  • Read or write multiple items across multiple tables as an all or nothing operations
  • Check for a pre-requisite condition before writing to a table

DynamoDB TTL

  • TTL attribute defines an expiry time for your data
  • Expired items marked for deletion
  • Great for removing irrelevant or old data:
  • Session data
  • Event logs
  • Temporary data
  • Reduces cost by automatically removing data which is no longer relevant
  • TTL expressed as epoch time i.e. when current time > TTL item expired and marked for deletion

Sample Commands

# ensure you have right IAM role & access permissions
aws iam get-user

# create sessiondata table
aws dynamodb create-table --table-name SessionData --attribute-defintiions \
AttributeName=UserID,AttributeType=N --key-schema \
AttributeName=UserID,KeyType=HASH \
--provisioned-throughput ReadCapacityUnits=5,WriteCapacityUnits=5

# populate SessionData table
aws dynamodb bach-write-item --request-items file://items.json

DynamoDB Streams

Time-ordered sequence of item level modifications (insert, update, delete)

  • Logs are encrypted at rest and stored for 24hrs
  • Accessed using a dedicated endpoint
  • By default the Primary Key is recorded
  • Before and After images can be captured

Processing Streams

  • Events are recorded in near real-time
  • Apps can take actions based on contents of stream
  • Event source for Lambda
  • Lambda polls the DynamoDB Stream
  • Executes Lambda code based on a DynamoDB Streams event

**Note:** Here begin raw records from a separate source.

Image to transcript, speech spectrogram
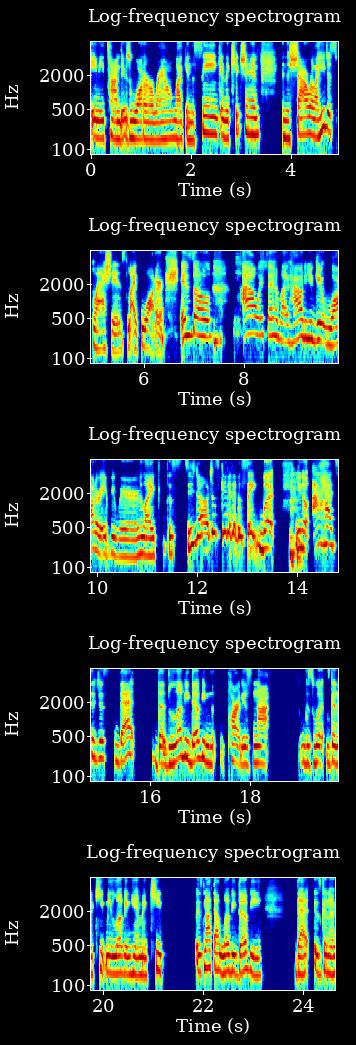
any time there's water around, like in the sink, in the kitchen, in the shower. Like he just splashes like water. And so I always tell him, like, how do you get water everywhere? Like this, you know, just get it in the sink. But you know, I had to just that the lovey-dovey part is not was what's gonna keep me loving him and keep it's not that lovey-dovey that is going to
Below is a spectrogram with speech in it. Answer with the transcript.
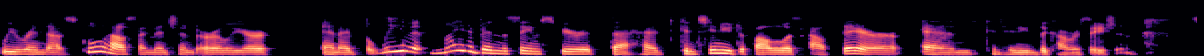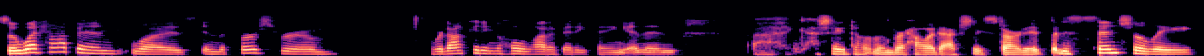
we were in that schoolhouse I mentioned earlier, and I believe it might have been the same spirit that had continued to follow us out there and continued the conversation. So what happened was in the first room, we're not getting a whole lot of anything, and then, uh, gosh, I don't remember how it actually started, but essentially,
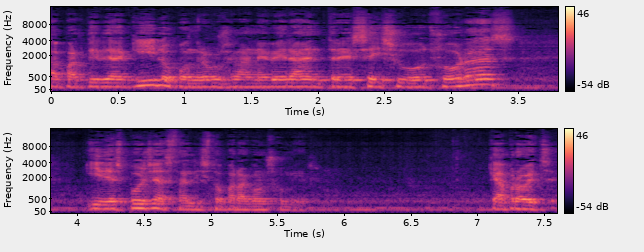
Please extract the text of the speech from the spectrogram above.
A partir de aquí lo pondremos en la nevera entre 6 u 8 horas y después ya está listo para consumir. Que aproveche.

Exam Tips - DynamoDB Streams

  • Time-ordered sequence of item level modifications in your DynamoDB Tables
  • Data is stored for 24 hours only
  • Can be used as an event source for Lambda so you can create applications which take actions based on events in your DynamoDB table

Provisioned Throughput Exceeded & Exponential Backoff


  • Your request rate is too high for the read/write capacity provisioned on your DynamoDB table
  • SDK will automatically retries the requests until successful
  • If you are not using the SDK you can:
  • Reduce request frequency
  • Use Exponential Backoff

Exponential Backoff

  • Many components in a network can generate errors due to being overloaded
  • In addition to simple retries all AWS SDKs use Exponential Backoff
  • Progressively longer waits between consecutive retries e.g. 50ms, 100ms, 200ms for improved flow control
  • If after 1 minute this doesn’t work, your request size may be exceeding the throughput for your read/write capacity

Exam Tips - Provisioned Throughput & Exponential Backoff

  • If you see a ProvisionedThoguhputExceeded Error, this means the number of requests is too high
  • Exponential Backoff improves flow by retrying requests using progressively longer waits
  • This is not just true for DynamoDB, Exponential Backoff is a feature of every AWS SDK and applies to many services within AWS e.g. S#, CloudFormation, SES